There’s something to the stuff that Michol Dalcourt is doing with the Viper, with the big log-thing and shifting planes and rotational. There’s something there. That’s the sort of stuff I look at. My goal is that Results Fitness University will be – I think the best phrase to use is “We’re the UFC and MMA guys who will bring the best of everything together.” We’re going to test it in our battleground; that will be our filter. We’re going to bring it to trainers so Results Fitness University leads the front.
My secret, black belt ninja, Jedi tip is that everyone wants to learn. I choose only to learn from people who are lifelong learners. I know that Michael Boyle is studying and going to seminars, so Mike Boyle brings out something new. I’m not only getting Mike Boyle’s newest stuff, I’m getting everything Mike has read. It’s an exponential education.
I know you’re looking at stuff and you’re talking to trainers all over the world. They’re applying things and telling you, so when you tell me something, I have the advantage of everyone that you’ve learned from in the last year, too.
One of my core values is to keep learning and keep leading. Constantly learn and always improve. I look for people that I know are doing that, and I only learn from them. That’s a little trick. Learn from people who are learning all the time. You get a little edge because of that. If you are learning from someone who’s still doing old stuff, you’ll learn. You can’t not learn, but those people aren’t growing, so you can only learn what they already know and can’t catch up. If you are learning from someone who is learning at the same rate as you, it’s exponential. That’s a little secret to do.
Craig: I really liked that when you said that to me last year at Bedros’s event, Fitness Business Summit. You mentioned exponential learning for the first time at breakfast. I thought that was great. I think it’s a great black belt tip for everyone listening, and a great way to end the call. Everyone is always happy to learn from you. Because you learn so much, you make exponential learning easy. Thank you, sir.
Alwyn: Cheers, brother. Thanks for having me.

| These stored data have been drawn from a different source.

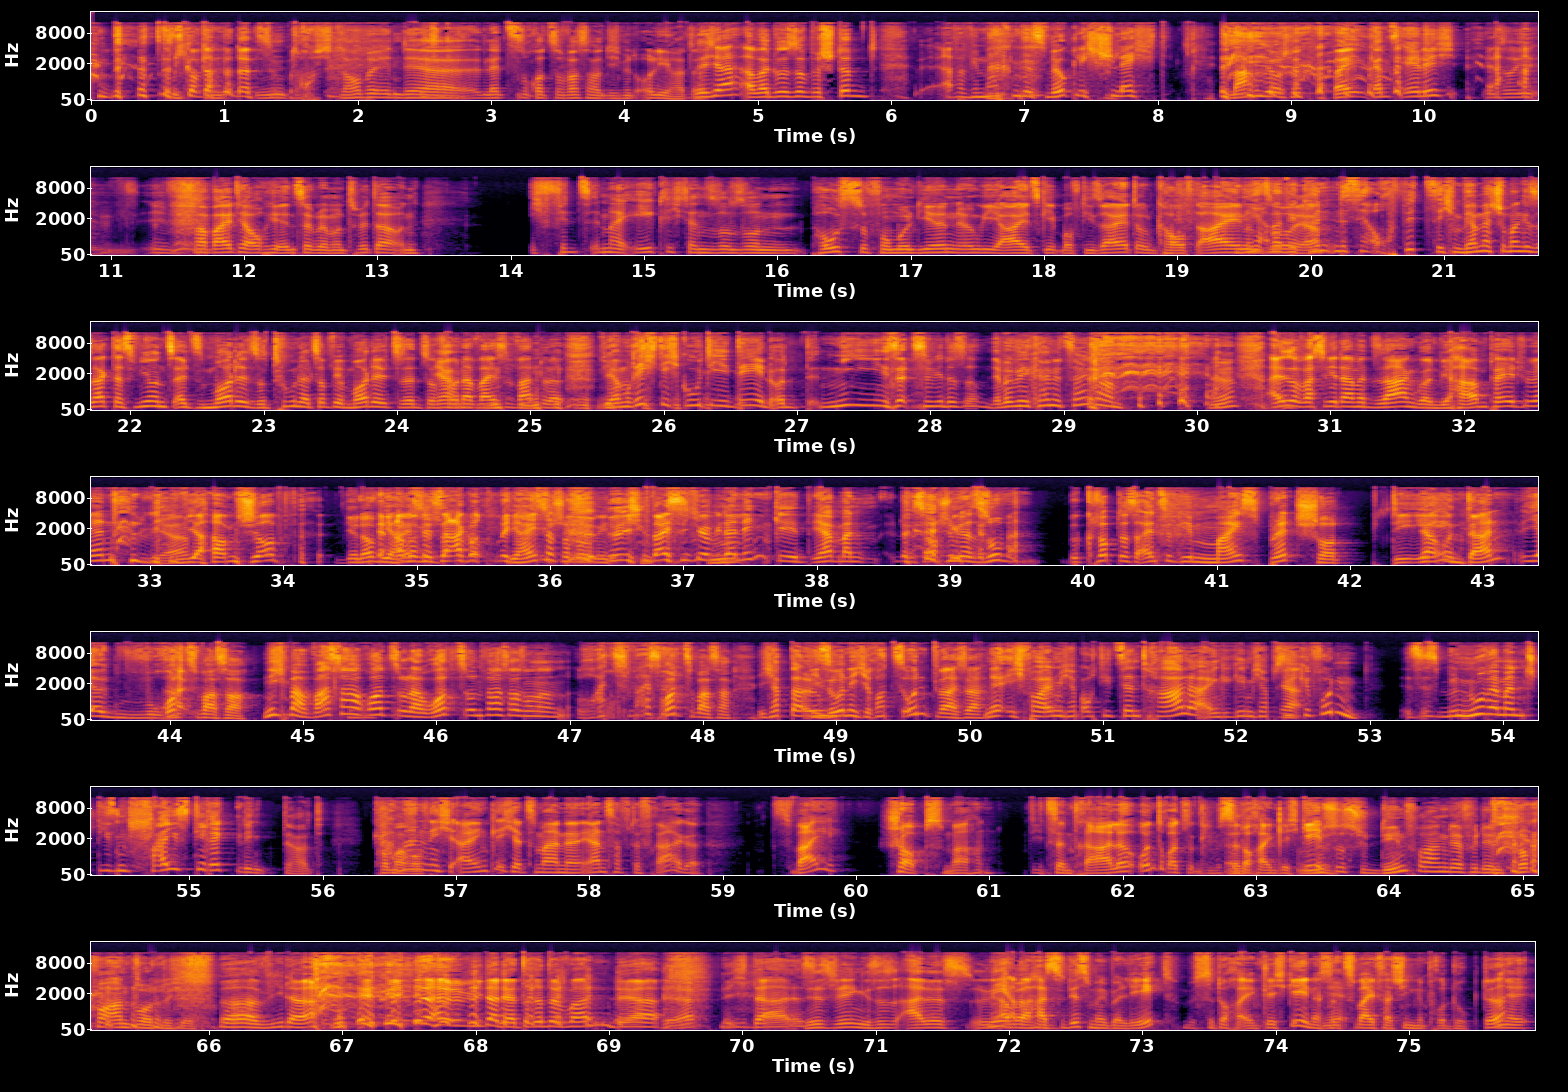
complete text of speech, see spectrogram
Das kommt auch noch dazu. Doch, ich glaube in der letzten Rotze Wasser, die ich mit Olli hatte. Sicher? Aber nur so bestimmt. Aber wir machen das wirklich schlecht. Machen wir auch schon. Weil, ganz ehrlich, also, ich, ich verwalte ja auch hier Instagram und Twitter und ich find's immer eklig, dann so, so einen Post zu formulieren, irgendwie, ja, jetzt geht mal auf die Seite und kauft ein Nee, und aber so. wir ja. könnten das ja auch witzig. Und wir haben ja schon mal gesagt, dass wir uns als Model so tun, als ob wir Models sind, so Ja. vor einer weißen Wand. Oder wir haben richtig gute Ideen und nie setzen wir das um. ja, weil wir keine Zeit haben. Also, was wir damit sagen wollen, wir haben Patreon, wir, Ja. wir haben Shop. Genau, wie aber heißt wir der Shop sagen auch nicht. Wie heißt der Shop irgendwie? Ich weiß nicht mehr, wie der Link geht. Ja, man, das ist auch schon wieder so bekloppt, das einzugeben, myspreadshot.de. Ja, und dann? Ja, Rotzwasser. Nicht mal Wasserrotz oder Rotz und Wasser, sondern Rotzwasser? Rotzwasser. Ich habe da irgendwie Wieso nicht Rotz und Wasser? Ne, ich vor allem, ich habe auch die Zentrale eingegeben, ich habe es Ja. nicht gefunden. Es ist nur, wenn man diesen scheiß Direktlink hat. Kann Komm mal man nicht eigentlich, jetzt mal eine ernsthafte Frage, zwei Shops machen? Die Zentrale und Rotz. Müsste doch eigentlich gehen. Müsstest du den fragen, der für den Shop verantwortlich ist. Ah, wieder. wieder. Wieder der dritte Mann, der nicht da ist. Deswegen ist es alles. Nee, aber, hast du dir das mal überlegt? Müsste doch eigentlich gehen. Das Nee. sind zwei verschiedene Produkte. Ne,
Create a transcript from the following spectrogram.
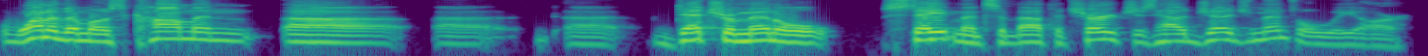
one of the most common uh, uh, uh detrimental statements about the church is how judgmental we are.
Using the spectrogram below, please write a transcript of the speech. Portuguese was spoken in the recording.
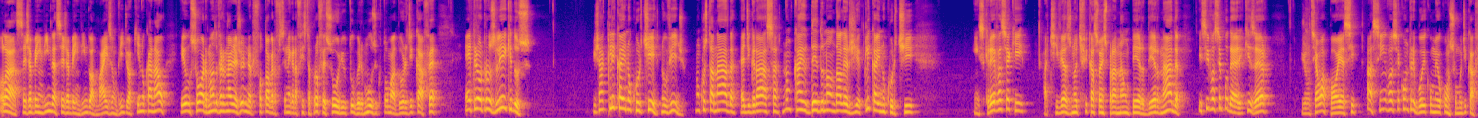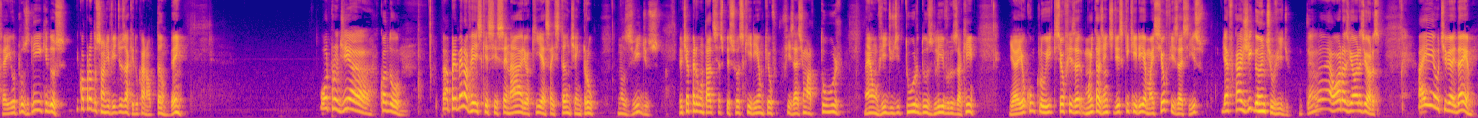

Craig: Thank you, everyone, for being on the call.
We’ll be back next month with another great one. Fortunately it’s January, so we can say that next month’s call is also the best call of the year. Thanks, everyone. We’ll talk to you soon. Good-bye.
Craig Ballantyne, CTT
Certified Turbulence Trainer